Trash cans would pose more problems, according to Dominic Tinio, who runs a team of employees and volunteers known as the catering crew, or "Resto", who spends three weeks after the exodus of Black Rock to clean the debris. "The dumpsters are a tricky business, producing debris and spills, not something that belongs to protected public lands," he said.
Tinio said that a campaign to develop messaging to prevent debris from the road is being prepared for this year.
Asked about the debris left after the event, Dominique Debucquoy-Dodley, spokesman for Burning Man, said the organizers organized an annual "Leave No Trace" campaign to Educate participants on best environmental practices, starting with the survival guide "essential reading". In addition to the complete scan of Resto's post-event lines, teams of volunteers such as "Earth Guardians" and "Black Rock Rangers" teach the community how to reduce waste. The organization is also encouraging the use of carpooling and its "Burner Express" bus program to reduce its carbon footprint.
Jim Urquhart / Reuters
In the face of change, will the burners "bow" or "push back?"
The BLM's nearly 900-page countdown has been reviewed by the public throughout its decision to approve the Black Rock City permit allowing it to hold a legal meeting and under what conditions. Whatever the result, the beginner and veteran burners will unite in the Burning Man glow on the last night of the event.
Joe Bamberg is preparing for his 19th trip. He is the last original participant of his thematic camp, Shady Waffle, who serves a breakfast each year under a geodesic dome structure.
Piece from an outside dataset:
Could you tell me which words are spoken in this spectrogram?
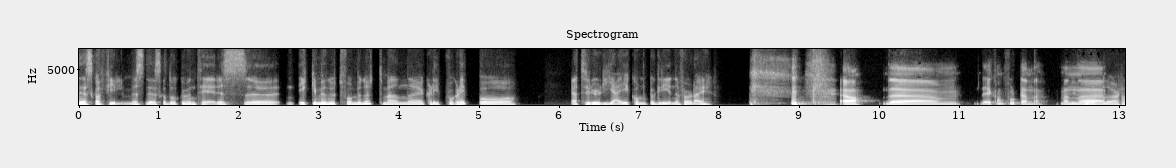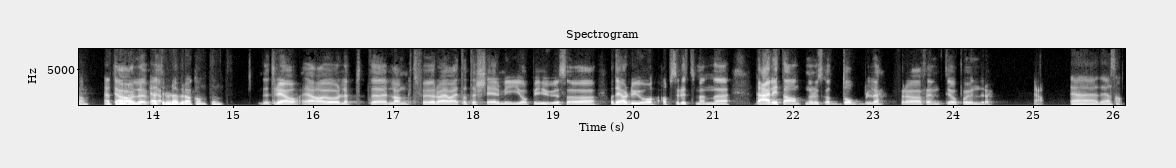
det skal filmes, det skal dokumenteres, uh, ikke minutt for minutt, men uh, klipp for klipp. Og jeg tror jeg kommer til å grine før deg. ja, det, det, kan fort hende. Men får håpe det, i hvert fall. Jeg, tror, jeg, det, jeg tror det er bra content. Det tror jeg òg. Jeg har jo løpt uh, langt før, og jeg veit at det skjer mye oppi huet. Så, og det har du òg, absolutt. Men uh, det er litt annet når du skal doble fra 50 opp på 100. Ja, det, er sant.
He fears that "intrusive" measures in the future will deter people who make Burning Man from becoming a free community.
However, in August, the 68-year-old once again puts on his suit to become "Mrs. Josephine", a scout who offers other people homemade graphic buttons depicting the evolution of Burning Mans's past.
There is one entitled "Burning Baby", a tribute to the first humble Burning Man on the San Francisco Baker Beach; "Burning Boy" refers to the era of wild fireworks from 1990 to 1996 and a shooting range. "Burning Adolescence," the latest testimony in his series, recalls the event until 2007, featuring a frequent sighting that Bamberg claims to have never seen in recent years: a cyclist in prey to the flames.
This year he is thinking of creating a new button for novice visitors, inspired by the idea of makeover, the theme of the 2019 event – an appropriate theme that can perhaps double as a blink of an eye. look at the fight against the BLM that many burners dread. can definitely reshape the gathering.
Bamberg said some burners were of the opinion that "Oh, Burning Man is no longer good," he said, to which he does not totally believe, but he worries about the news BLM requirements, considering them as "far less reasonable than before."
The strength of Bamberg this year is how many resistance burners will come up – and if a strong opposition will even make a difference.
"There is a moment when they go too far," he said. "But I do not know how much we have to bow down or be able to stick to that."